- Product Details
- Usage Guidelines
- Best Practice For Using Log Book
The Emergency Pocket Log Book© fills the need for a definitive record for all managerial staff involved in emergency incident duties and also for their operational staff . Designed for the pocket or handbag of individual post holders, it allows a legal record to be created for future reference. This enables an organisation to fulfil its obligation to have a record of information received and actions carried out for the duration of an emergency incident or to record information which may be needed to rebut claims made against either the individual or the organisation.
The EPLB provides a definitive, legal record
for all staff involved in emergency duties
When used for a Duty, the book can be a record for one individual for a duration of days or weeks, depending on the amount of information received and action taken. It is a personal record, similar to a police officer's pocket note book.
If you could be involved in a multi casualty incident, consider using the Cruciform® Emergency Documentation System.
In the UK, a number of Hospital Trusts and Ambulance Services now use the CWC Services' log books for their on call and emergency response.
Together with the Firstaidform© (designed for first aid staff and first responders), CWC Services' log books are designed as a coherent group of products for dealing with incidents, injured persons and the administration of emergency incidents of any scale. CWC Service's log books are designed for incident teams as well as managers, planners, administrators and other executives.
- The EPLB© can be used for any large scale or Major Incident (MI).It can also be used by operational members of staff for routine recording of any incident related to their interaction with patients or bystanders which may lead to repercussions in the future.
- The EPLB© will be a record of one individual who might carry out an incident role over a short period of time or as a longer duration record.
- An organisation should ensure that each manager who may have to attend an incident has their own EPLB©. Each operational member of staff should also be provided with an EPLB© to enable an auditable record of their activities to be established
- All EPLB© s, Emergency Log Books© (ELB©) and EIRB© s used during an incident would, together, form the organisational record of an incident or as a record of an individual’s duty over some days/weeks
- The entry number (sequentially from 1 – n) can be used to mark any other document which relates to that entry, emails, phone messages or other documents.

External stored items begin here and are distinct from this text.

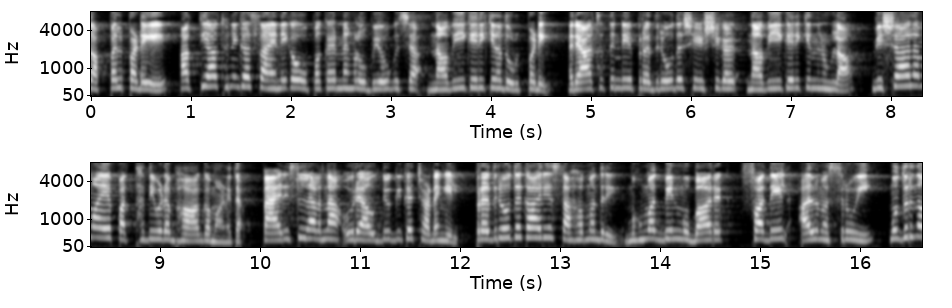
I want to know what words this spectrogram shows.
കപ്പൽപ്പടയെ അത്യാധുനിക സൈനിക ഉപകരണങ്ങൾ ഉപയോഗിച്ച് നവീകരിക്കുന്നതുൾപ്പെടെ രാജ്യത്തിന്റെ പ്രതിരോധ ശേഷികൾ നവീകരിക്കുന്നതിനുള്ള വിശാലമായ പദ്ധതിയുടെ ഭാഗമാണിത്. പാരീസിൽ നടന്ന ഒരു ഔദ്യോഗിക ചടങ്ങിൽ പ്രതിരോധകാര്യ സഹമന്ത്രി Mohammed bin Mubarak Fadel Al Mazrouei മുതിർന്ന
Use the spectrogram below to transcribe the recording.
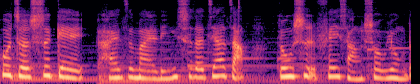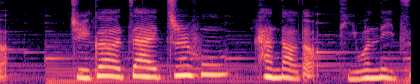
或者是给孩子买零食的家长都是非常受用的。举个在知乎看到的提问例子，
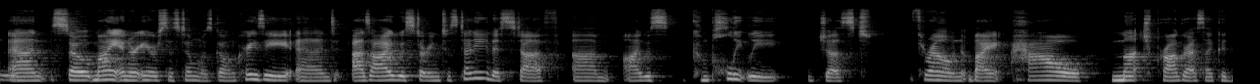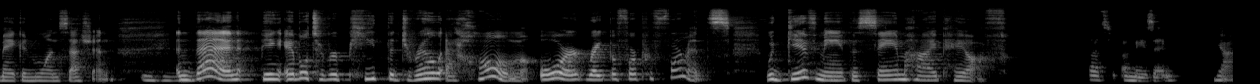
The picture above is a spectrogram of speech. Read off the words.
Mm-hmm. And so my inner ear system was going crazy. And as I was starting to study this stuff, um, I was completely just thrown by how much progress I could make in one session. Mm-hmm. And then being able to repeat the drill at home or right before performance would give me the same high payoff. That's amazing. Yeah.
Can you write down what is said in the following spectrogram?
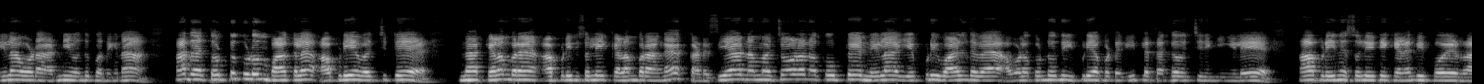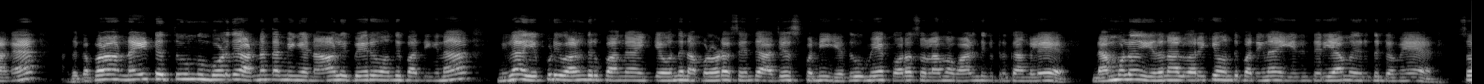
நிலாவோட அண்ணி வந்து பார்த்தீங்கன்னா, அதை தொட்டு கூடும் பார்க்கல. அப்படியே வச்சுட்டு நான் கிளம்புறேன் அப்படின்னு சொல்லி கிளம்புறாங்க. கடைசியா நம்ம சோழனை கூப்பிட்டு, "நிலா எப்படி வாழ்ந்தவ? அவளை கொண்டு வந்து இப்படியாப்பட்ட வீட்டில் தங்க வச்சிருக்கீங்களே!" அப்படின்னு சொல்லிட்டு கிளம்பி போயிடுறாங்க. அதுக்கப்புறம் நைட்டு தூங்கும் பொழுது அண்ணன் தம்பிங்க நாலு பேரும் வந்து பார்த்தீங்கன்னா, நிலா எப்படி வாழ்ந்திருப்பாங்க? இங்கே வந்து நம்மளோட சேர்ந்து அட்ஜஸ்ட் பண்ணி எதுவுமே குறை சொல்லாமல் வாழ்ந்துக்கிட்டு இருக்காங்களே! நம்மளும் இதனால் வரைக்கும் வந்து பார்த்தீங்கன்னா, இது தெரியாமல் இருந்துட்டோமே! ஸோ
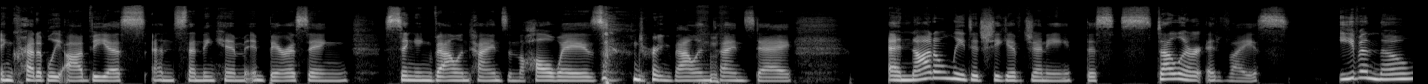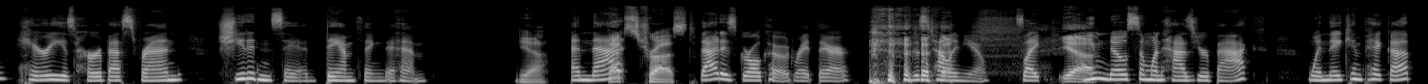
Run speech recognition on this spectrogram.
incredibly obvious and sending him embarrassing singing Valentine's in the hallways during Valentine's Day. And not only did she give Ginny this stellar advice, even though Harry is her best friend, she didn't say a damn thing to him. Yeah. And that That's trust. that is girl code right there. I'm just telling you. It's like Yeah. you know someone has your back when they can pick up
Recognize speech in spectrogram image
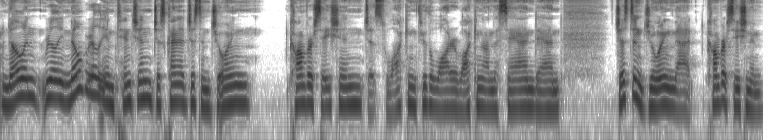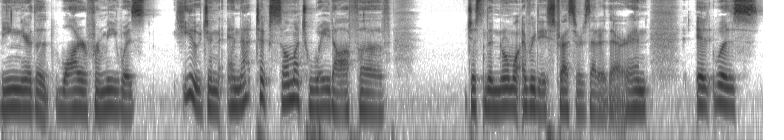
no one really no really intention just kind of just enjoying conversation just walking through the water walking on the sand and just enjoying that conversation and being near the water for me was huge and and that took so much weight off of just the normal everyday stressors that are there and it was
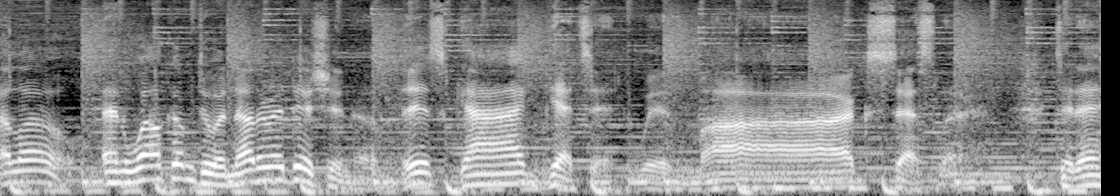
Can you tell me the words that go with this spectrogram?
Hello, and welcome to another edition of This Guy Gets It with Marc Sessler. Today,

This enables a subsequent analysis to be accurately carried out.
- If one book used for a role or incident is used up, the sequel book should start with the n+1 entry number and the number of the sequel incident book identified on the last page of the first incident book to ensure an audit trail can be established.
- All entries should be initialed to ensure an accurate and complete record. The role holder or incident manager must initial each entry to signify that it accurately reflects the information received and action taken. If a senior officer/manager should inspect any EPLB© he/she should make an entry in the book and leave a signature and initial on the appropriate page.
- The EPLB© will form part of the organisation’s record of a role holders/incident manager’s information received and action taken. It should be securely held for a minimum of 7 years after the end of the incident with all other EPLB© s, EIRB© s, Emergency Log Books© (ELB©) and other records. The unique number of the books will enable any specific EPLB©, EIRB© and/or ELB© to be retrieved from storage for information about an individual’s, role holder’s, incident manager’s or organisational actions during the period in question.
Best practice in record keeping is the 'gold standard' towards which all Loggists should aim. Judges expect that Loggists will comply with this standard as do enquiry Chairs and Coroners.
A comprehensive record must be kept of all events, information received, decisions, reasoning behind those decisions and action taken. Each responsible manager should also keep his/her own records, either personally, or assisted by a Loggist.
It is important that a nominated information manager be made responsible for overseeing the keeping and storage of the records and files created during the response and also for ensuring the retention of those records that existed before the emergency incident occurred and immediately afterwards.
This also applies to Emergency Incident Record Books© (EIRB)©) used by on-call managers to record issues, information received and action taken in an incident or Emergency Pocket Log Books© (EPLB©).
Your entries must be C I A – Clear Intelligible Accurate.
Correction fluid must not be used in any circumstances